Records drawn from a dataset

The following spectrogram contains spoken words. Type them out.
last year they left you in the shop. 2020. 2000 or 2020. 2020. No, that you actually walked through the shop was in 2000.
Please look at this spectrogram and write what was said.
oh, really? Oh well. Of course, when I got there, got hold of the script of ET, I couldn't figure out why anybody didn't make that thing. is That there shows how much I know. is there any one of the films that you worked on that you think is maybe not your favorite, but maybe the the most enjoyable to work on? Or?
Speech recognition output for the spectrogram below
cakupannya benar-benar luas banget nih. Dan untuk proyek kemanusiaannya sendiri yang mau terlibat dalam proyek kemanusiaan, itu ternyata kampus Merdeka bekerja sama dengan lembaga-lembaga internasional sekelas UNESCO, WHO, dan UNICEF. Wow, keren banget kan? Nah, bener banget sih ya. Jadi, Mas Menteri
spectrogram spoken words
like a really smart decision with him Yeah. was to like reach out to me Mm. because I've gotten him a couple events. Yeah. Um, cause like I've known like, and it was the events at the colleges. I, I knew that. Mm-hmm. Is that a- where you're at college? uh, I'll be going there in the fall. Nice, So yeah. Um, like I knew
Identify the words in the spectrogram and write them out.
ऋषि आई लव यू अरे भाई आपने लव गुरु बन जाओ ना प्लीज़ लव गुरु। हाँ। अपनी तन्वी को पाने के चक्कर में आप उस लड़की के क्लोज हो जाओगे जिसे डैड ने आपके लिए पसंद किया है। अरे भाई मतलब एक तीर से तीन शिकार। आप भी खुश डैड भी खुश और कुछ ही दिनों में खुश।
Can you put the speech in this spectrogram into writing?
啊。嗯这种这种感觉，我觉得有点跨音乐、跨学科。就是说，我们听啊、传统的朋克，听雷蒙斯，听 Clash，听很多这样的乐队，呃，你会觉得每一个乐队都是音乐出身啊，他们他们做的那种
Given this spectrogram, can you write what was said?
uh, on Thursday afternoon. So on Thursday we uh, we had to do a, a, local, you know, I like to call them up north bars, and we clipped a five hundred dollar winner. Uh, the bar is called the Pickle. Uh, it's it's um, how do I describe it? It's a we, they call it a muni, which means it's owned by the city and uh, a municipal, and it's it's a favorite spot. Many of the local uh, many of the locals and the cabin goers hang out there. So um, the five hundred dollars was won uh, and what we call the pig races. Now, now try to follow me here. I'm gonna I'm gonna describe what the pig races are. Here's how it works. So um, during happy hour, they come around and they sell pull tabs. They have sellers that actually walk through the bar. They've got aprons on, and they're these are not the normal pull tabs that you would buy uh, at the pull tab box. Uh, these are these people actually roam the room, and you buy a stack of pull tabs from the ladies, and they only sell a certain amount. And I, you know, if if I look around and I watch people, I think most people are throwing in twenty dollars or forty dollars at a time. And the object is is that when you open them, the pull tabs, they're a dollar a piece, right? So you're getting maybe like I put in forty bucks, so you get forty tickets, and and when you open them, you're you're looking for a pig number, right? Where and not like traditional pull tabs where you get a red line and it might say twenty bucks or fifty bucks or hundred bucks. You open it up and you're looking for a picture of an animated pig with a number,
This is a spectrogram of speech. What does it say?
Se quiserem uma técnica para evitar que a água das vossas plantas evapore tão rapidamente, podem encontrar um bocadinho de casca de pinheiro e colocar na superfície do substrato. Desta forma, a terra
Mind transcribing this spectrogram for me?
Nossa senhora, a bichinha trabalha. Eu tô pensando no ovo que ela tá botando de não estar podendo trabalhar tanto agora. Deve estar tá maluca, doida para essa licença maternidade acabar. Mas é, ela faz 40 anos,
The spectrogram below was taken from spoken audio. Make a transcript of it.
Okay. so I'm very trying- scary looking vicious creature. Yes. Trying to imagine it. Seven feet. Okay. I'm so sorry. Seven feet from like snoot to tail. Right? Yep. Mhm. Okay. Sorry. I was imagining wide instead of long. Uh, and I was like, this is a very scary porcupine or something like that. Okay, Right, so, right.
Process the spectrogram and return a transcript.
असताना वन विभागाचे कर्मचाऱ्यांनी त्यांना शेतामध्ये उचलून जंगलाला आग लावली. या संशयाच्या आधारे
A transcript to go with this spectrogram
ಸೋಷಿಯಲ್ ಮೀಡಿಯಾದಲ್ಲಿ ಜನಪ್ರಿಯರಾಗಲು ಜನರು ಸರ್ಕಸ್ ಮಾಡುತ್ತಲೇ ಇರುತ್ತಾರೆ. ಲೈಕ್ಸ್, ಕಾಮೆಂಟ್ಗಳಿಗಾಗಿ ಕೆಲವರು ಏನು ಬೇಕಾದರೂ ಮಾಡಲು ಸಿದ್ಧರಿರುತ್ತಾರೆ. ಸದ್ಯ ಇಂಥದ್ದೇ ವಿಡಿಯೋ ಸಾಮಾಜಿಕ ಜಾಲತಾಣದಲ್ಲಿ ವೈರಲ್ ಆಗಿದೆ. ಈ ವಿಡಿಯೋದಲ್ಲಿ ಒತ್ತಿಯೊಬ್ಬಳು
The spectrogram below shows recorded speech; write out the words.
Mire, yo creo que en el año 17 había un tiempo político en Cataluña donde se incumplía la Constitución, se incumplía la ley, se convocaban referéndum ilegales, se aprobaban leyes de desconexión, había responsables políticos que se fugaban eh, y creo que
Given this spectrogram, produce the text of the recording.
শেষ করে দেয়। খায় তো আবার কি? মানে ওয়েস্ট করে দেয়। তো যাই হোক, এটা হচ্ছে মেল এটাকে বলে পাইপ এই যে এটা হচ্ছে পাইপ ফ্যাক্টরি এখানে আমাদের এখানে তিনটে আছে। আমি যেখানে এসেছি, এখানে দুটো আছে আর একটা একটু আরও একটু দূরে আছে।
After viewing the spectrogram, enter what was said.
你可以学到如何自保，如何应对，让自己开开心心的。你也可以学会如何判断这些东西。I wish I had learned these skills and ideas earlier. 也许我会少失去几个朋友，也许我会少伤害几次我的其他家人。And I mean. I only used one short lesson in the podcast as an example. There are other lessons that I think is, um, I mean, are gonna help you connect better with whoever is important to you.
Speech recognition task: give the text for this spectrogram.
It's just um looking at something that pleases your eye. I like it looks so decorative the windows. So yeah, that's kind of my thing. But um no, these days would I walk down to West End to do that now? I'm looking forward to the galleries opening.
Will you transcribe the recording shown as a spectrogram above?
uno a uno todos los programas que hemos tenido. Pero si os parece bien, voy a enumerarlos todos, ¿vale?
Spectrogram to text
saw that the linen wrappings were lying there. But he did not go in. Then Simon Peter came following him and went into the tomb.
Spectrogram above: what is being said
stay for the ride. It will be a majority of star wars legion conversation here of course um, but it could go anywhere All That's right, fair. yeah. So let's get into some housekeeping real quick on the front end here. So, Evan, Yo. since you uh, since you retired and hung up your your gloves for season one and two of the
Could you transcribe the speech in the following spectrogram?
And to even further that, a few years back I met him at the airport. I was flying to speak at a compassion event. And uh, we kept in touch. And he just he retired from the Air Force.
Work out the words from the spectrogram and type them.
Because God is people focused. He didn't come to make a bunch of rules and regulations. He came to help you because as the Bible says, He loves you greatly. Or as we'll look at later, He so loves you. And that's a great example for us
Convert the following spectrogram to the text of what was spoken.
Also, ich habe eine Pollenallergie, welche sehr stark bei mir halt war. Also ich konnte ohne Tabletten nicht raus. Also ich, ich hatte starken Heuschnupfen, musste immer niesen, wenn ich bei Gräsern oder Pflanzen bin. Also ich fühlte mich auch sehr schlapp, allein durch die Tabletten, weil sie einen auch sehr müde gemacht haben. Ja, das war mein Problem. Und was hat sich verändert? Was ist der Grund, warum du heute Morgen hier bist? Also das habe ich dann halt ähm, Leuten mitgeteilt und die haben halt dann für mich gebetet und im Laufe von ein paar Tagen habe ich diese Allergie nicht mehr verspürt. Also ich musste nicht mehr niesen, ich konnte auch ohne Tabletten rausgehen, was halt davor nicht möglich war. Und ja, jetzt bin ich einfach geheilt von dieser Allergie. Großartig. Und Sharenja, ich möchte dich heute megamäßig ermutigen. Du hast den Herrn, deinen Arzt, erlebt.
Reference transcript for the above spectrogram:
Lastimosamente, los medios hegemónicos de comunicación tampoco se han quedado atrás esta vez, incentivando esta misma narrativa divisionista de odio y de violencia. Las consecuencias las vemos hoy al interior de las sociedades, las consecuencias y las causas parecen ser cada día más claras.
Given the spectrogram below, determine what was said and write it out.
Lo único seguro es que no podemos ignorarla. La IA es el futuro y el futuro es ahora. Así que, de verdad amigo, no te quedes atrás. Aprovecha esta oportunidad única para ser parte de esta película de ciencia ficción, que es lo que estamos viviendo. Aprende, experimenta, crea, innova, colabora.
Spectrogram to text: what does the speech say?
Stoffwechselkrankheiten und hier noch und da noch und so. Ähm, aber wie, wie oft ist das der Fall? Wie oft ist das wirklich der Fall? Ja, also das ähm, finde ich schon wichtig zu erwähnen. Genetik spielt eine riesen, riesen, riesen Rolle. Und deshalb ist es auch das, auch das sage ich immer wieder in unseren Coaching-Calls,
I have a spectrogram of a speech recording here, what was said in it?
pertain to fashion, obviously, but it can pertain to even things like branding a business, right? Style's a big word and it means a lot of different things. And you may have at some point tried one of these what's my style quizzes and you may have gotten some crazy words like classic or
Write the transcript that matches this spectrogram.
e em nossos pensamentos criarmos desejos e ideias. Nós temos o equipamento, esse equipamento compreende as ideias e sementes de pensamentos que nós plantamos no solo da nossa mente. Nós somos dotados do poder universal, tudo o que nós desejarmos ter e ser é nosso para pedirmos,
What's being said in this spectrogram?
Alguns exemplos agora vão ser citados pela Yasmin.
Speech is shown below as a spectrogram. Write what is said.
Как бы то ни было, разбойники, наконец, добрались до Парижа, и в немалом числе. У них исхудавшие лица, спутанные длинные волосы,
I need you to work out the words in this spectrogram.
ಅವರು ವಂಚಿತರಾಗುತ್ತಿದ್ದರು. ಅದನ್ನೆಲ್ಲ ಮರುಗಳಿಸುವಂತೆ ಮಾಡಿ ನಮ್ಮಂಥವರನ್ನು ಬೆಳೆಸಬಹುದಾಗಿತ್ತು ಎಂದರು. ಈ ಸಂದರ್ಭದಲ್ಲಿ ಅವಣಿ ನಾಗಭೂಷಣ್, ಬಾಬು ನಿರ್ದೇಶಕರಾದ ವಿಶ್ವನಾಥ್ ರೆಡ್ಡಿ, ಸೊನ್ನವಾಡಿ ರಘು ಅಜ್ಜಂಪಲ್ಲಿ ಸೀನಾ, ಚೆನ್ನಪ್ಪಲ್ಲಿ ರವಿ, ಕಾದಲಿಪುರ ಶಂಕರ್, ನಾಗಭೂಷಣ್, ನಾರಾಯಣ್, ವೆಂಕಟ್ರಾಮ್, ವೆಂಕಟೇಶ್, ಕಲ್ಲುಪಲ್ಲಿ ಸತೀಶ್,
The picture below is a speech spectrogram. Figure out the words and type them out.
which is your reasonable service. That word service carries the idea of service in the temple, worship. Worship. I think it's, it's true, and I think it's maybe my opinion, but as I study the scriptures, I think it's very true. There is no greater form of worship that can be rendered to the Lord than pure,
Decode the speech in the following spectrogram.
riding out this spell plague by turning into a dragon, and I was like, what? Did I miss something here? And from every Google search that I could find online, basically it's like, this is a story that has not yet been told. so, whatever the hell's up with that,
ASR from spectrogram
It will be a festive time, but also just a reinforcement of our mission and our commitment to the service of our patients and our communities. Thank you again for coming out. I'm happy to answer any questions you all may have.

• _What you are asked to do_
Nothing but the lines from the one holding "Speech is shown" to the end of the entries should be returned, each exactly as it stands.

• _Answer box_
Speech is shown below as a spectrogram. Write what is said.
Как бы то ни было, разбойники, наконец, добрались до Парижа, и в немалом числе. У них исхудавшие лица, спутанные длинные волосы,
I need you to work out the words in this spectrogram.
ಅವರು ವಂಚಿತರಾಗುತ್ತಿದ್ದರು. ಅದನ್ನೆಲ್ಲ ಮರುಗಳಿಸುವಂತೆ ಮಾಡಿ ನಮ್ಮಂಥವರನ್ನು ಬೆಳೆಸಬಹುದಾಗಿತ್ತು ಎಂದರು. ಈ ಸಂದರ್ಭದಲ್ಲಿ ಅವಣಿ ನಾಗಭೂಷಣ್, ಬಾಬು ನಿರ್ದೇಶಕರಾದ ವಿಶ್ವನಾಥ್ ರೆಡ್ಡಿ, ಸೊನ್ನವಾಡಿ ರಘು ಅಜ್ಜಂಪಲ್ಲಿ ಸೀನಾ, ಚೆನ್ನಪ್ಪಲ್ಲಿ ರವಿ, ಕಾದಲಿಪುರ ಶಂಕರ್, ನಾಗಭೂಷಣ್, ನಾರಾಯಣ್, ವೆಂಕಟ್ರಾಮ್, ವೆಂಕಟೇಶ್, ಕಲ್ಲುಪಲ್ಲಿ ಸತೀಶ್,
The picture below is a speech spectrogram. Figure out the words and type them out.
which is your reasonable service. That word service carries the idea of service in the temple, worship. Worship. I think it's, it's true, and I think it's maybe my opinion, but as I study the scriptures, I think it's very true. There is no greater form of worship that can be rendered to the Lord than pure,
Decode the speech in the following spectrogram.
riding out this spell plague by turning into a dragon, and I was like, what? Did I miss something here? And from every Google search that I could find online, basically it's like, this is a story that has not yet been told. so, whatever the hell's up with that,
ASR from spectrogram
It will be a festive time, but also just a reinforcement of our mission and our commitment to the service of our patients and our communities. Thank you again for coming out. I'm happy to answer any questions you all may have.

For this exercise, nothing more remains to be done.